Job Market Paper
Abstract: Gentrification has reshaped many of America’s largest cities in recent decades. While it has been linked to improvements in neighborhood consumption and environmental amenities, the extent to which these positive effects spill into local public schools, a neighborhood amenity vital to the well-being of child residents, is an open empirical question. After matching Census tracts to attendance zones for public elementary schools in New York City, I use detailed school-, grade-, and tract-level data and a natural experiment that spurred gentrification in part of the city to estimate the causal effects of gentrification on outcomes for neighborhood schools. Using an instrumental variables approach to address the endogeneity of gentrification, I find that gentrification reduces math and English language arts test scores by 0.14 and 0.09 standard deviations on average, respectively. I find no statistically significant effect of gentrification on class sizes, school expenditures per pupil, or student demographic characteristics. In contrast, most of the effect on academic performance can be explained by 5% increase in absence rates conditional on changes to school and student characteristics. Lastly, I provide evidence that decreased access to healthcare, measured by the number of healthcare facilities per capita, in gentrifying attendance zones is a possible mechanism for the increased absences.

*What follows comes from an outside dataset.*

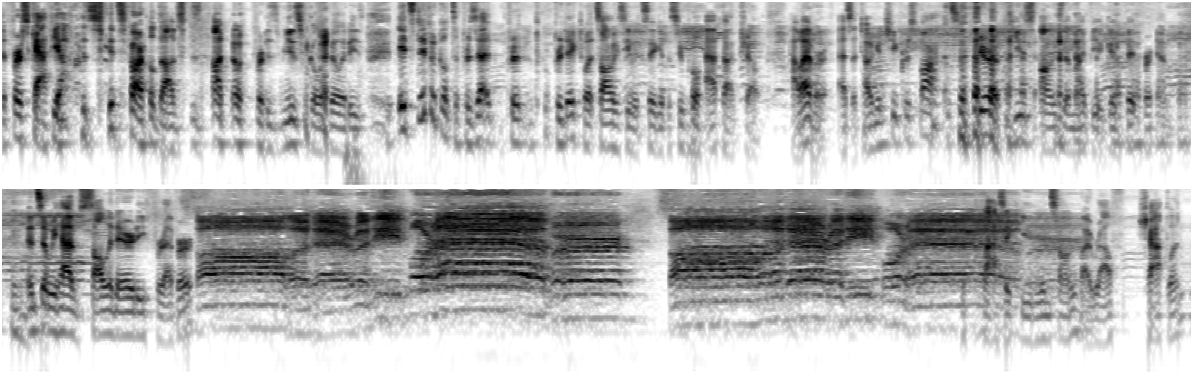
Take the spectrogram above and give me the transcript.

(with Audrey Light)
Abstract: We ask whether estimated wage payoffs to college majors change when we account for skills acquired in college by including college major dummies and detailed coursework measures in log-wage models. Using data from the 1997 National Longitudinal Survey of Youth, we find that students in all majors differ considerably in the percentage of credits taken within-major, as well as in their overall credit distributions. When credit distributions are taken into account in modeling log-wages, estimated coefficients for college majors often fall by 50% or more. Moreover, estimated log-wage gaps between select pairs of majors often change by orders of magnitude depending on whether we compare individuals whose overall credit distributions correspond to obtaining a low, medium, or high level of credit concentration within the major.

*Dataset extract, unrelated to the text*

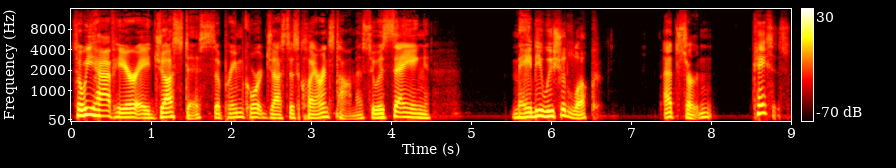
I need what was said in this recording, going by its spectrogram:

Abstract: Even as economic incentives are increasingly used by policymakers to spur state and local economic development, their use is controversial among the public and academics. We examine whether state and local incentives lead to higher rates of business start-ups in metropolitan counties. Existing research indicates that start-ups are important for supporting (net) job creation, long-term growth, innovation, and development. We find that incentives have a statistically significant, negative relationship with start-up rates in total and for some industries including export-based and others that often receive incentives. Our findings support critics who contend that incentives crowd out other economic activity, potentially reducing long-term growth. We also find that greater inter-sectoral job mobility is positively linked to total start-ups, consistent with claims of those who advocate for policies that enhance labor market flexibility via reducing barriers to job mobility.
Should English Majors Take Computer Science Courses? Labor Market Benefits of the Occupational Specificity of Major and Nonmajor College Credits

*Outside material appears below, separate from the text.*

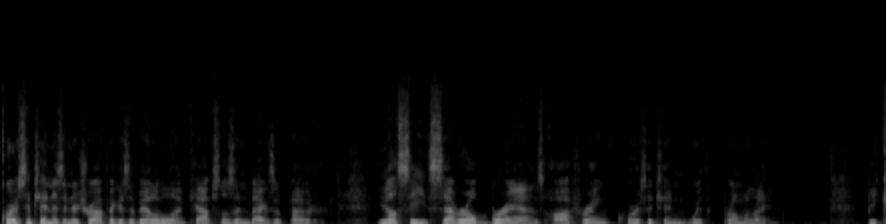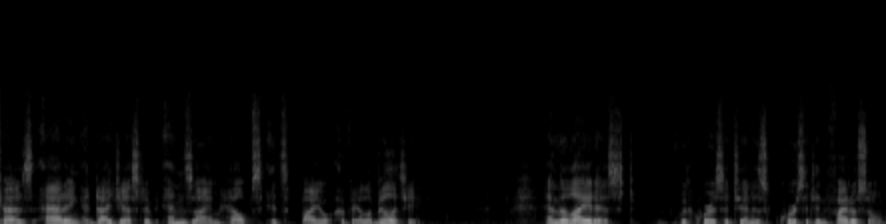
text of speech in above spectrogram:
Quercetin as a nootropic is available in capsules and bags of powder. You'll see several brands offering quercetin with bromelain because adding a digestive enzyme helps its bioavailability. And the latest with quercetin is quercetin phytosome,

(with Audrey Light)
Abstract: Using detailed, student-level administrative data, we ask whether the labor market outcomes of four-year college graduates who choose majors that lack a vocational focus are positively associated with completed credits in vocationally-oriented, nonmajor courses. To do so, we model earnings and employment probabilities as functions of a credit-weighted index of the occupational specificity of college coursework, decomposed into within-major, within-discipline, and nondisciplinary components. We define the occupational specificity of each college field as the exogenous likelihood that a student majoring in that field subsequently works in an occupation requiring field-specific skills. Unfortunately, we are unable to present our findings at this time because the paper is currently under review by the data-providing agency, but a more detailed abstract and the paper will be posted as soon as the review process is complete.
Do Dynamic Business Environments Differentially Attract Highly and Less Educated Labor Force Participants? Evidence from the NLSY97
Abstract: Using individual-level, geocode data from the National Longitudinal Survey of Youth’s 1997 cohort, I identify the extent to which business dynamism, defined as rates of job creation and establishment entry, in local labor markets is related to the location decisions of recent labor market entrants, and I ask whether there are heterogeneous effects with respect to educational attainment. I find that a one standard deviation increase in the job creation rate is associated with a 2 percent increase in the probability a college graduate chooses a metropolitan statistical area (MSA) and a 3 percent decrease in the probability a high school graduate with no college experience chooses an MSA. Similarly, I find that a one standard deviation increase in the establishment entry rate is associated with a 6 percent increase in the probability a college graduate chooses an MSA but has no effect on the residential location choice for less educated individuals. These relatively small effects support recent findings documenting a decrease in responsiveness of the population to local labor market conditions, especially among less educated Americans, since 2000 using aggregate data and suggest that incentivizing job creation in local labor markets may not be enough to offset the trend of declining internal migration in the United States.
Immigration, Educational Attainment, and Workforce Availability in Ohio
(with Mark Partridge)